Another factor affecting a second sentence is how closely it occurred after the first offense because some states will treat a second offense the same as a first offense if it occurred over five years after the first DUI/DWI charge. As stated earlier, more charges mean longer jail times and if a person is charged with a DUI/DWI four or more times, then they could face up to five years in a state prison. Of course, the jail sentences for DUI/DWI are also affected by whether the driver got into an accident and the amount of damage caused by that accident.
Fines For DUI/DWI
As with jail times, the fines for DUI/DWI vary by state and the same factors that affect the length of jail time also affects the amount of fines. That means the fines for first offenses are less than the fines for second offenses, and also that the fines increase with subsequent offenses. Fines can also be affected by the driver’s BAC which means that in places like Florida, a driver will get a fine of $500 to $1000 if their BAC was 0.08, but will receive a fine of $1000 to $2000 if their BAC was 0.15 or above. The maximum fine can go up to $5000 for subsequent offenses and if there are other aggravating factors like an accident with injuries, then the fine can go even higher.
License Suspensions For DUI/DWI
A driver who has been charged with a DUI/DWI stands a good chance of having their license suspended for some time. As with all the other penalties in DUI/DWI charges, the length of time of the suspension depends on other factors. A first time charge in most states can lead to a license suspension of no less than six months and up to a year. The suspension period is increased for subsequent offenses and can go from five years license suspension all the way to a permanent lifetime suspension.
The time of a license suspension can also be affected by whether or not the driver refused to take a lawfully requested breathalyzer test. If a driver refuses to take a breath test, then the time of their license suspension could be increased. Some states allow drivers to obtain a hardship license that gives them permission to drive to places like school or work. However, there are also situations where the state will take measures to make sure that anyone who has been charged with a DUI/DWI is not able to drive; those measures can include impounding the vehicle or requiring that an IID (Ignition Interlock Device) be installed on the vehicle.
Other Penalties For DUI/DWI
People who have been charged with a DUI/DWI could face other penalties aside from the jail time, license suspensions, and fines.

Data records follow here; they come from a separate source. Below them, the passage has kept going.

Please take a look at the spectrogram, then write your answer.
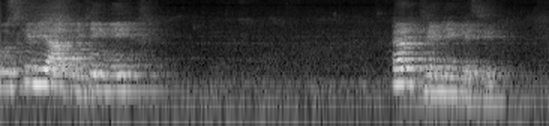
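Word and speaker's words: terephthalic: उसके लिए आप लिखेंगे टरथैलिक एसिड। ये अगर पास में थैले जैसी स्ट्रक्चर है तो थैलिक एसिड है, नहीं तो टरथैलिक एसिड है। इसमें P साइलेंट रहेगा स्टूडेंट।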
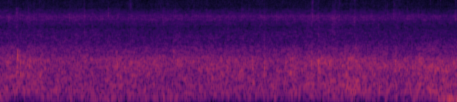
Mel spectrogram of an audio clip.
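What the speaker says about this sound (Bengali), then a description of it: "বৃষ্টিতে আমি বাইরে দাঁড়িয়ে আছি, বৃষ্টির মধ্যে দাঁড়িয়ে আছি, মানে খুব জোরে বৃষ্টি পড়ছে না" Steady moderate rain falling outdoors during Cyclone Remal, a constant hissing wash of drops on surfaces with no talking, even and unbroken throughout.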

They could face probation, they may be required to do mandatory community service, they could have their vehicles confiscated or impounded, and they might have to attend traffic school for some time. In some states, anyone who was charged with a DUI/DWI might also have to undergo an alcohol treatment program as well.
Contact an Attorney to Help You if You Were Charged With a DUI/DWI
As you can see, the penalties of a DUI/DWI charge can have long-term, life-altering effects. That is why you should contact a defense lawyer if you want the best chance of getting those penalties reduced or dropped. Everyone has the right to defend themselves against any kind of charge and you should exercise that right if you are charged with a DUI/DWI. A defense attorney can make various arguments that could help your case, such as claiming that the traffic stop was unlawful, that the breathalyzer test was faulty, and more. So be sure to contact a defense lawyer if you do not want to face the worst consequences for a DUI/DWI charge.